Can Plasma Level of 3-methoxy-4-hydroxyphenylglycol Predict the Response for Selective Serotonin Reuptake Inhibitor and Serotonin Noradrenaline Reuptake Inhibitor in Major Depressive Disorder?
Reiji Yoshimura*, Asuka Katsuki, Kiyokazu Atake, Ryouhei Igata, Yuki Konishi, and Hikaru Hori
Department of Psychiatry, University of Occupational and Environmental Health, Iseigaoka, Yahatanishi-Ku, Kitakyushu 807-8555, Japan
- *Corresponding Author:
- Dr. Reiji Yoshimura
Department of Psychiatry, University of Occupational and Environmental Health
Iseigaoka, Yahatanishi- Ku, Kitakyushu 807-8555, Japan
E-mail: [email protected]
Received Date: February 07, 2017; Accepted Date: February 10, 2017; Published Date: February 13, 2017
Citation: Yoshimura R, Katsuki A, Atake K, Igata R, Konishi Y, et al. (2017) Can Plasma Level of 3-methoxy-4-hydroxyphenylglycol Predict the Response for Selective Serotonin Reuptake Inhibitor and Serotonin Noradrenaline Reuptake Inhibitor in Major Depressive Disorder?
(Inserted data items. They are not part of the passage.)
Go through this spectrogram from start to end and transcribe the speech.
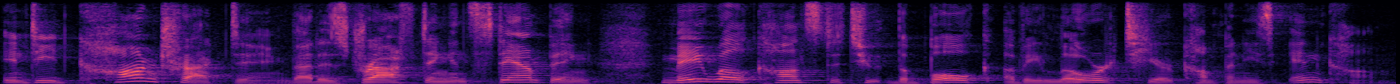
Indeed, contracting, that is, drafting and stamping, may well constitute the bulk of a lower tier company's income,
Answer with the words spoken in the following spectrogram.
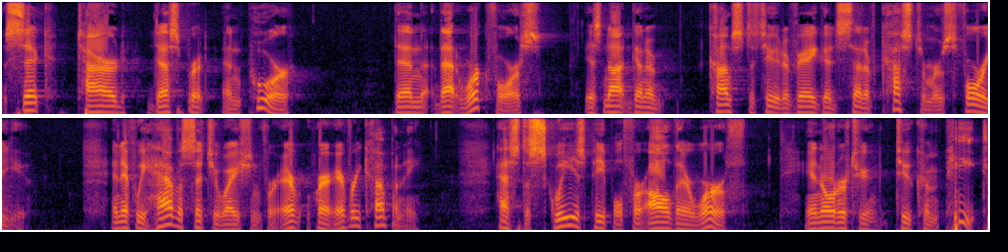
sick, tired, desperate, and poor, then that workforce is not going to constitute a very good set of customers for you. And if we have a situation for where every company has to squeeze people for all they're worth in order to, to compete,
J Depress Anxiety 6:269. doi: 10.4172/2167- 1044.1000269
Copyright: © 2017 Yoshimura R, et al. This is an open-access article distributed under the terms of the Creative Commons Attribution License, which permits unrestricted use, distribution, and reproduction in any medium, provided the original author and source are credited.
We investigated whether the plasma level of 3-methoxy-4-hydroxyphenylglycol (MHPG) could be used to predict the response to selective serotonin reuptake inhibitors (SSRIs) and serotonin noradrenaline reuptake inhibitors (SNRIs) in patients with major depressive disorder (MDD). Patients with MDD diagnosed by DSM-IV-TR were enrolled in the present study. Two hundred and forty participants were treated monotherapy with the SSRI paroxetine (n=81), selective serotonin and norepinephrine reuptake inhibitor antidepressant (SSNRI) duloxetine (n=49), the SNRI milnacipran (n=48), the SSRI fluvoxamine (n=63), or the SSRI escitalopram (n=27). The severity of depressive state was evaluated with the 17-item of Hamilton Rating Scale for Depression (HAMD17). The end-point point of the present study was week 8. Patients whose HAMD17 scores decreased ≥ 50% were defined as responders; others were non responders. Plasma MHPG levels were analyzed by high-performance liquid chromatography. A significant negative correlation was found between the change of plasma MHPG and the change of HAMD17 score in the responders to paroxetine or fluvoxamine. A trend for a positive correlation was found between the change of plasma MHPG and the HAMD17 score in the responders to milnacipran or duloxetine. These results suggest that MHPG might be a candidate for the prediction of treatment response in MDD patients.